May 27, 2005FPAYFee payment
Year of fee payment: 8
Mar 5, 2001FPAYFee payment
Year of fee payment: 4
Sep 11, 1996ASAssignment
Owner name: CATERPILLAR INC., ILLINOIS
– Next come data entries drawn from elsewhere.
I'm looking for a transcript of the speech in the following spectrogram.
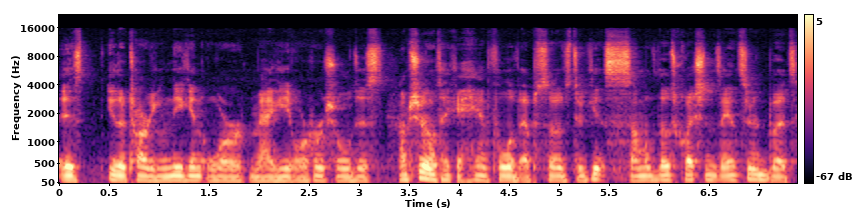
is either targeting negan or maggie or hershel just i'm sure it'll take a handful of episodes to get some of those questions answered but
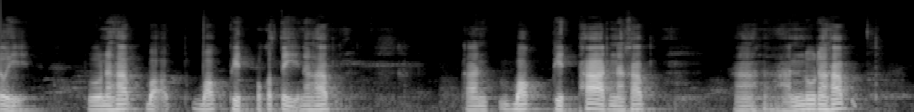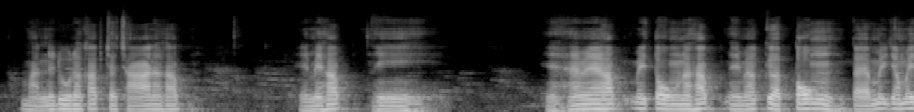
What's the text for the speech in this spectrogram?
ติดูนะครับบล็อกผิดปกตินะครับ การบล็อกผิดพลาดนะครับหันดูนะครับหันให้ดูนะครับช้าๆนะครับ เห็นไหมครับนี่ เห็นไหมครับไม่ตรงนะครับเห็นไหมเกือบตรงแต่ไม่ยังไม่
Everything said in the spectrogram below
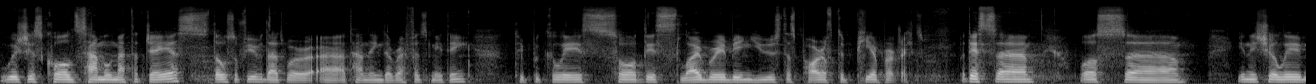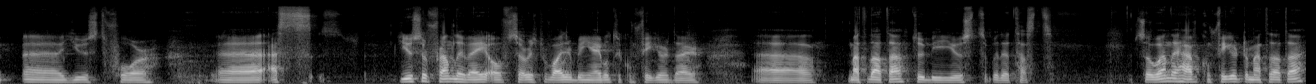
which is called SAML Meta.js. Those of you that were uh, attending the REFEDS meeting typically saw this library being used as part of the peer project. But this uh, was uh, initially uh, used for as user-friendly way of service provider being able to configure their uh, metadata to be used with the test. So when they have configured the metadata,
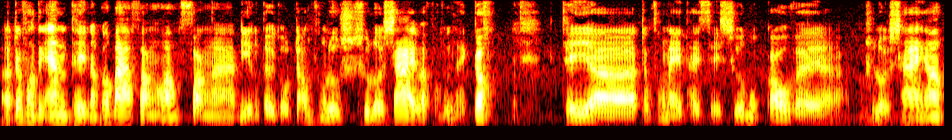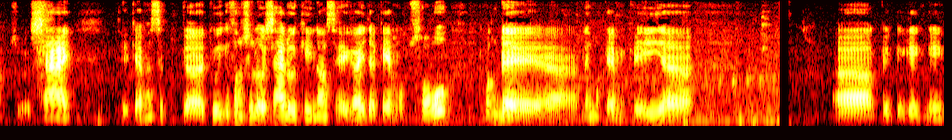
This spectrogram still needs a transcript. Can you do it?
ở trong phần tiếng Anh thì nó có 3 phần không? Phần à, điện từ chỗ trống phần lưu sửa lỗi sai và phần viết lại câu. Thì uh, trong phần này thầy sẽ sửa một câu về uh, sửa lỗi sai không? Sửa lỗi sai. Thì các em hết sức uh, chú ý cái phần sửa lỗi sai đôi khi nó sẽ gây cho các em một số vấn đề uh, nếu mà các em cái uh, uh, cái, cái, cái, cái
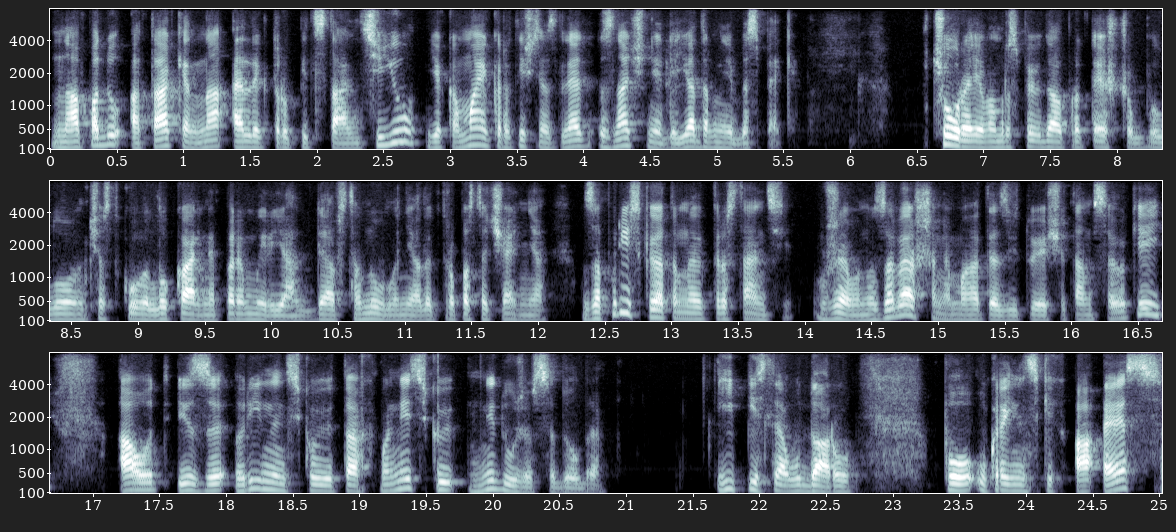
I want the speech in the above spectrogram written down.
нападу атаки на електропідстанцію, яка має критичне значення для ядерної безпеки. Вчора я вам розповідав про те, що було часткове локальне перемир'я для встановлення електропостачання Запорізької атомної електростанції. Вже воно завершене. МАГАТЕ звітує, що там все окей. А от із Рівненською та Хмельницькою не дуже все добре. І після удару по українських АЕС,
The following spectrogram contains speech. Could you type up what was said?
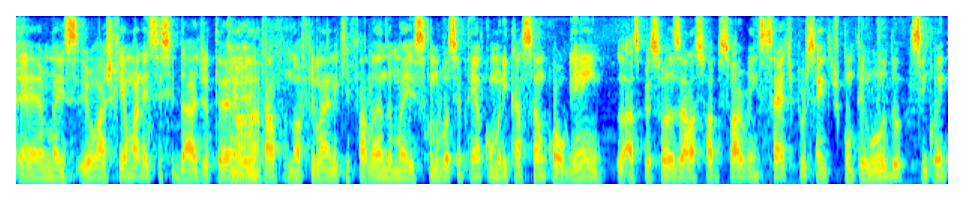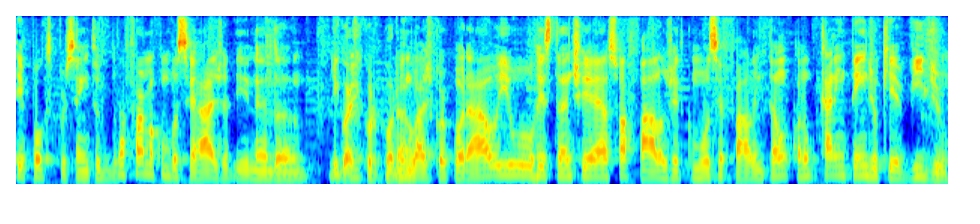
É, mas eu acho que é uma necessidade. Até Aham. eu tava no offline aqui falando, mas quando você tem a comunicação com alguém, as pessoas elas só absorvem 7% de conteúdo, 50 e poucos por cento da forma como você age ali, né? Da Linguagem corporal. linguagem corporal e o restante é a sua fala, o jeito como você fala. Então, quando o cara entende o que é vídeo,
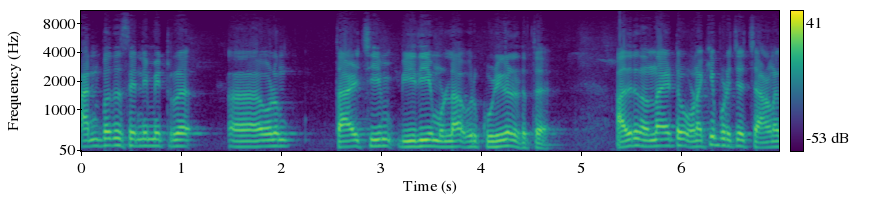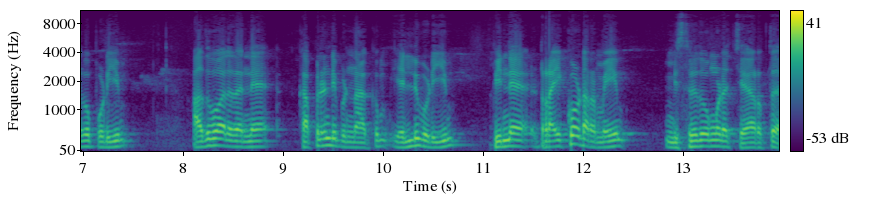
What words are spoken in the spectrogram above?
അൻപത് സെന്റിമീറ്റർ ഓളം താഴ്ചയും വീതിയുമുള്ള ഒരു കുഴികളെടുത്ത് അതിൽ നന്നായിട്ട് ഉണക്കി പൊടിച്ച ചാണകപ്പൊടിയും അതുപോലെ തന്നെ കപ്പലണ്ടി പിണ്ണാക്കും എല്ലുപൊടിയും പിന്നെ ട്രൈക്കോഡർമയും മിശ്രിതവും കൂടെ ചേർത്ത്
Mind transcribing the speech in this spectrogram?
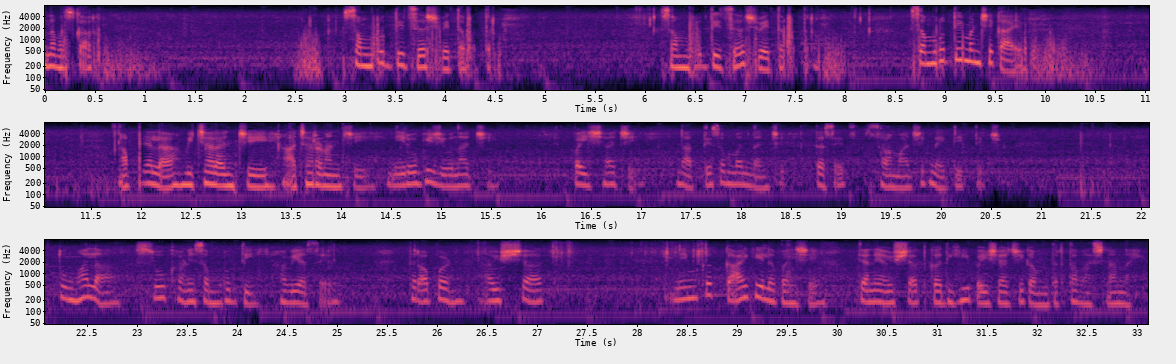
नमस्कार. समृद्धीचं श्वेतपत्र. समृद्धीचं श्वेतपत्र. समृद्धी म्हणजे काय? आपल्याला विचारांची आचरणांची निरोगी जीवनाची पैशाची नातेसंबंधांची तसेच सामाजिक नैतिकतेची. तुम्हाला सुख आणि समृद्धी हवी असेल तर आपण आयुष्यात नेमकं काय केलं पाहिजे? त्याने आयुष्यात कधीही पैशाची कमतरता भासणार नाही.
Free format text: ASSIGNMENT OF ASSIGNORS INTEREST;ASSIGNORS:ANDERSON, MICHAEL D.;GIBSON, DENNIS H.;HEFLER, GREGORY W.;AND OTHERS;REEL/FRAME:008173/0581;SIGNING DATES FROM 19960824 TO 19960830